• **Task brief**: Would you retype the records below exactly as they appear?
── Information supplied ──
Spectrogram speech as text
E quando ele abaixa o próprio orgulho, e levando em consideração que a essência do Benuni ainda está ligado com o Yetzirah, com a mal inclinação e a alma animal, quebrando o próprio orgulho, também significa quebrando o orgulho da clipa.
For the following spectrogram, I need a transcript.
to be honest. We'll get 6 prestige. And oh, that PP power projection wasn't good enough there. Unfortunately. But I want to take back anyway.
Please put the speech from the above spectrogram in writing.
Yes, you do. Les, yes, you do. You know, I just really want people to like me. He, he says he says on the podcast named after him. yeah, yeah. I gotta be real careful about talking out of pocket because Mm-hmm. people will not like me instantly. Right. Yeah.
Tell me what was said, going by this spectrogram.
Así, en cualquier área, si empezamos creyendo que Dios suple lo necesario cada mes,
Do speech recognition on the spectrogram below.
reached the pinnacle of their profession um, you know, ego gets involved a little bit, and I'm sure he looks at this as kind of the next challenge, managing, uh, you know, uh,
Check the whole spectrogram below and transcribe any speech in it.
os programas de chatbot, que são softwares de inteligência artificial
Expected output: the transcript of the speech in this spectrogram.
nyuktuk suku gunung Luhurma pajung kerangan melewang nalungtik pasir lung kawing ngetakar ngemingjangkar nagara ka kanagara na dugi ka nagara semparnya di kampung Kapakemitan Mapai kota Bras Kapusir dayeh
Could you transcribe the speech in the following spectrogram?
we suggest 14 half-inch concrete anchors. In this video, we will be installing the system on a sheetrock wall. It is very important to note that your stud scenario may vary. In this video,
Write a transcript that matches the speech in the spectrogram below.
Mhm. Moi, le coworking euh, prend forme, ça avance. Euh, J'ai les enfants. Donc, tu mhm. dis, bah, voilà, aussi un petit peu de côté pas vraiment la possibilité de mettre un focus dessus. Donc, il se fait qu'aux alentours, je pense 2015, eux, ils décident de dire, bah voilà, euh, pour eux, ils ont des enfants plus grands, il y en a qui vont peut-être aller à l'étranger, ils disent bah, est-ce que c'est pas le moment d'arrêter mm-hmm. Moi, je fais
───
• **Expected output**:
Spectrogram speech as text
E quando ele abaixa o próprio orgulho, e levando em consideração que a essência do Benuni ainda está ligado com o Yetzirah, com a mal inclinação e a alma animal, quebrando o próprio orgulho, também significa quebrando o orgulho da clipa.
For the following spectrogram, I need a transcript.
to be honest. We'll get 6 prestige. And oh, that PP power projection wasn't good enough there. Unfortunately. But I want to take back anyway.
Please put the speech from the above spectrogram in writing.
Yes, you do. Les, yes, you do. You know, I just really want people to like me. He, he says he says on the podcast named after him. yeah, yeah. I gotta be real careful about talking out of pocket because Mm-hmm. people will not like me instantly. Right. Yeah.
Tell me what was said, going by this spectrogram.
Así, en cualquier área, si empezamos creyendo que Dios suple lo necesario cada mes,
Do speech recognition on the spectrogram below.
reached the pinnacle of their profession um, you know, ego gets involved a little bit, and I'm sure he looks at this as kind of the next challenge, managing, uh, you know, uh,
Check the whole spectrogram below and transcribe any speech in it.
os programas de chatbot, que são softwares de inteligência artificial
Expected output: the transcript of the speech in this spectrogram.
nyuktuk suku gunung Luhurma pajung kerangan melewang nalungtik pasir lung kawing ngetakar ngemingjangkar nagara ka kanagara na dugi ka nagara semparnya di kampung Kapakemitan Mapai kota Bras Kapusir dayeh
Could you transcribe the speech in the following spectrogram?
we suggest 14 half-inch concrete anchors. In this video, we will be installing the system on a sheetrock wall. It is very important to note that your stud scenario may vary. In this video,
Write a transcript that matches the speech in the spectrogram below.
Mhm. Moi, le coworking euh, prend forme, ça avance. Euh, J'ai les enfants. Donc, tu mhm. dis, bah, voilà, aussi un petit peu de côté pas vraiment la possibilité de mettre un focus dessus. Donc, il se fait qu'aux alentours, je pense 2015, eux, ils décident de dire, bah voilà, euh, pour eux, ils ont des enfants plus grands, il y en a qui vont peut-être aller à l'étranger, ils disent bah, est-ce que c'est pas le moment d'arrêter mm-hmm. Moi, je fais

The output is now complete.